It’s been pretty quiet from Dave Voelker over the past few years. Now 48, engaged to be married and with two kids, Voelker remains legendary in BMX circles for his early BMX contributions in vert, park and street, but after completely shattering his patella over two years ago, he’s been off the bike. As a full-time demo rider, that means Voelker can’t make money and support his family, and because his medical insurance reached a cap, he is now paying out of pocket for his medical bills.
Voelker arrived on the BMX scene in the mid ’80s. Emerging from Santee, Calif. with sponsorships from the GT/Dyno camp, Voelker’s riding was and continues to be a phenomenal brand of 120% on everything in his path. Voelker went higher, clicked further and saw lines that no other rider recognized. Voelker was moved to full factory status by Dyno in 1987, but remained an amateur, racking up vert wins in the American Freestyle Association Masters series and enjoying a wealth of coverage in the BMX media. Continue reading Help Dave Voelker

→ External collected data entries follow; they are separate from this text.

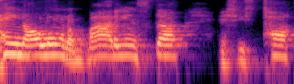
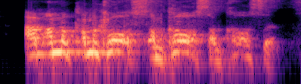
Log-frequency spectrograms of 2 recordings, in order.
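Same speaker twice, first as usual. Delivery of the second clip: imitated Chinese accent; 3 semitones higher than usual. Retelling a phone call from an arriving investor: imitating a Chinese man's accent. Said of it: "I heard the guy's accent".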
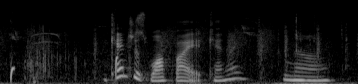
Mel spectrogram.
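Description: A young woman talks casually into a nearby microphone.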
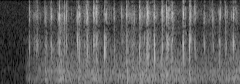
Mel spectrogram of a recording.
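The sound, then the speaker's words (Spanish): Rapid, continuous clicking of computer keyboards being typed on, a dense patter of keystrokes starting after a brief pause and carrying on steadily, with no voices. “¿Qué te rodean tantos teclados?”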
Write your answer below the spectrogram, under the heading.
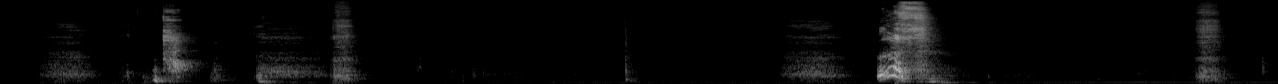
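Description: A run of several sharp sneezes, some preceded by quick in-breaths, separated by short pauses in a quiet room: repeated sneezing.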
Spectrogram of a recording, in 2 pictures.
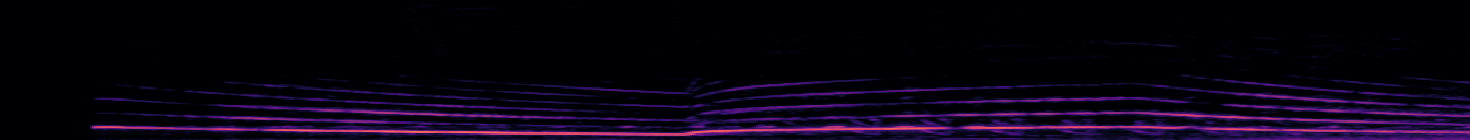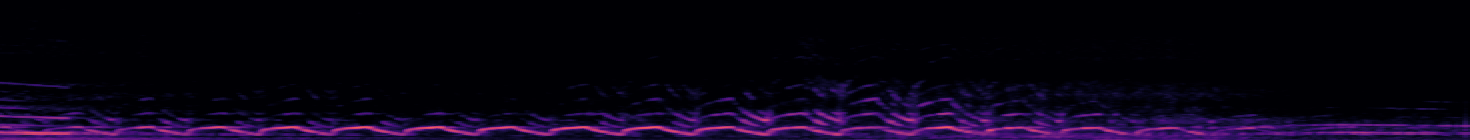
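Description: Loud, close ambulance sirens, sweeping long wails shifting into a rapid yelp, with a second siren layered in, continuous for the whole stretch.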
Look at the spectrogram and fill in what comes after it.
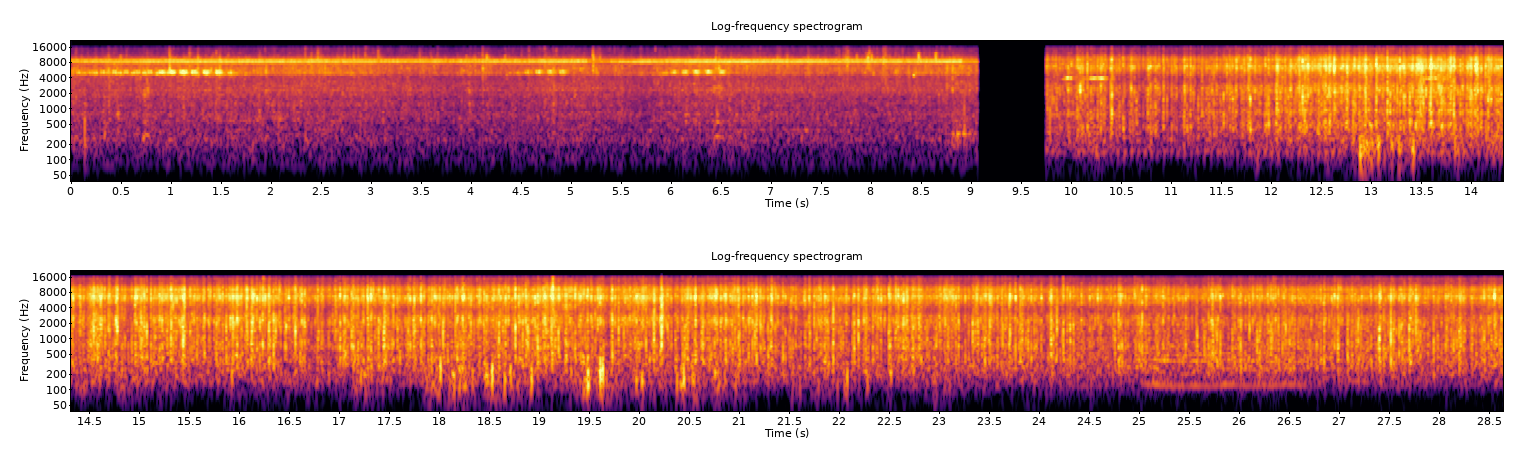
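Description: Heavy rain falling steadily on flooded ground and vegetation, an even dense hiss. For the first nine seconds the rain is lighter, with a steady high whine and a few short chirps over it. After a brief dropout about nine seconds in, the rain is louder and fuller.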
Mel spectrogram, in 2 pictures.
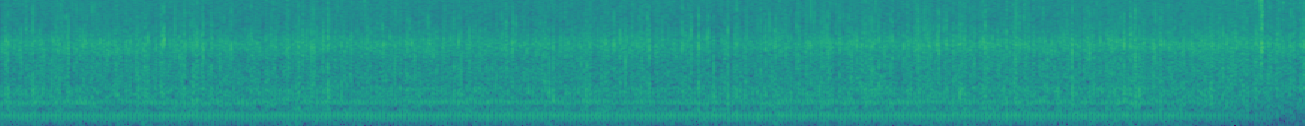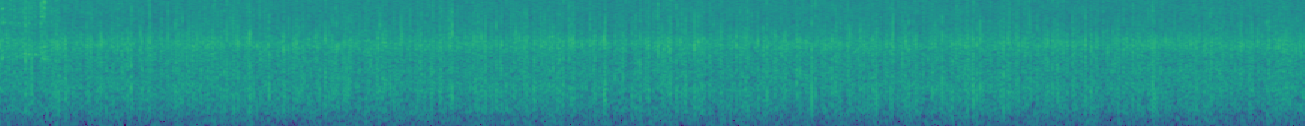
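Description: Heavy rain falling steadily, with the steady hum of a motor running alongside it until it cuts off about six seconds in.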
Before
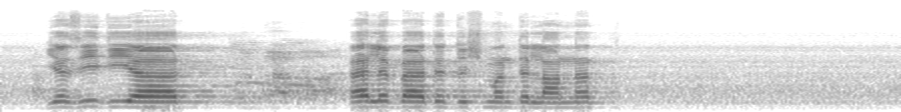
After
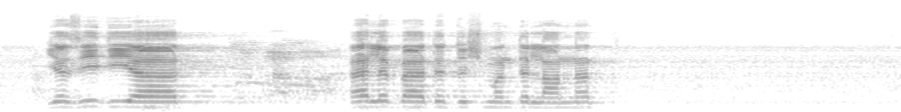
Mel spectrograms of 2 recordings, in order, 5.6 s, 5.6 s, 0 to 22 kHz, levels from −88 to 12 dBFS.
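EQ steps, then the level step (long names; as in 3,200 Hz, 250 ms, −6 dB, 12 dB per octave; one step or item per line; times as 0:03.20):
high-frequency loss of the air 81 metres
RIAA equalisation recording
guitar amp tone stack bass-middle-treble 6-0-2
+5.5 dB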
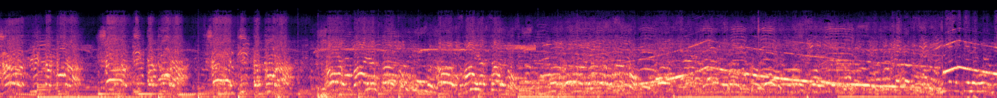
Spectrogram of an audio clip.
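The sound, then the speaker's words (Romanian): Busy outdoor crowd noise with many overlapping voices chattering and calling out, while sirens wail and sweep up and down and a low rhythmic drone pulses underneath; members and supporters of the Șor Party protest in front of Parliament, demanding the government's resignation. “s-au adunat să protesteze din nou membrii și simpatizanți ai Partidului Șor, cerând demisia guvernului”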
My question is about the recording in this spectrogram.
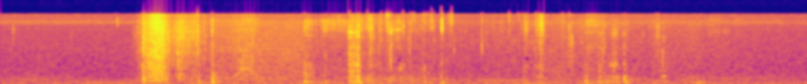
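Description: Close rustling and crunching handling noise with scattered clicks and knocks. The loudest burst comes about a second and a half in, and the quieter crackles die away about seven seconds in.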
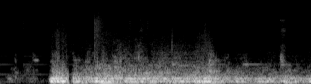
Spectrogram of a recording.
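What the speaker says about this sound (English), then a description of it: "And there's the thunder, y'all." Thunder rumbles in after a short quiet start, a loud sustained low roll that swells and lingers for the rest of the moment, heard alone without talk.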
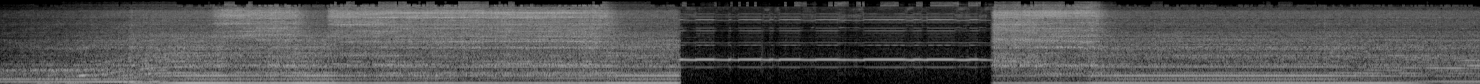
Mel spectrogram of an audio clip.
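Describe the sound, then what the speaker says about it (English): Loud, continuous abrasive grinding of a steel bandsaw blade, steady for several seconds, briefly cutting out midway before resuming at full strength. "we're going to go ahead and grind all of these sharp points off of this bandsaw blade"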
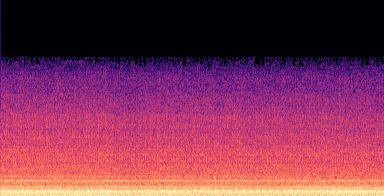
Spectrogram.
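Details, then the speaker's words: Snapper rear-engine riding mower after bad-gas repair, fuel system fixed, oil checked with no fuel contamination: starts on second pull, settles into smooth even steady beat with no misses or surging; normal running. "i'd say that's a success second pull make sure it runs and or dries and cuts like it should do good"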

Following successful collaborations between the iconography of pizza imagery and BMX brands such as MacNeil, Subrosa, FBM and Deco, Southern California BMX brand Stolen Bike Co. has decided to expand beyond pizza-themes into more authentic Italian cuisine.
Beginning in 2016, Stolen will release a new complete bike in collaboration with the Olive Garden Italian Kitchen restaurant chain. The model, dubbed the Caprese, features Olive Garden ravioli grips (featuring ‘Ricotta’ rubber) and Pivotal style seat, along with a meatball-emblazoned 25-tooth sprocket. Continue reading Stolen expands upon Italian food theme
As a young BMXer in the late ’80s, you pretty much went one of two ways in regards to bike choice, favorite team and clothing options: GT or Haro. (Redline and R.L. Osborn were a close third. No offense R.L., but the RL-20 ll had a five-inch head tube…)
If you went the Haro route, you most likely rocked Haro leathers, rode a Master or a Sport, and looked up to riders like Ron Wilkerson and Brian Blyther. And if you went the GT route, you rocked a Pro Freestyle Tour setup, wore Dyno shoes and emulated riders like Eddie Fiola, Josh White and Martin Aparijo.
I loved Haro, but out of necessity (my local shop was a GT dealer), my first legit BMX bike was a GT Pro Performer. So the walls of my bedroom became a growing catalog of GT ads, and the GT Demo Tape (also featuring the Dyno team) was pretty much on repeat for most of 1988. I bought everything I could GT-related, and sought autographs from riders like Dino Deluca, Brett Hernandez and Eddie Fiola (before he left in 1988…) Continue reading The moment my allegiance to GT died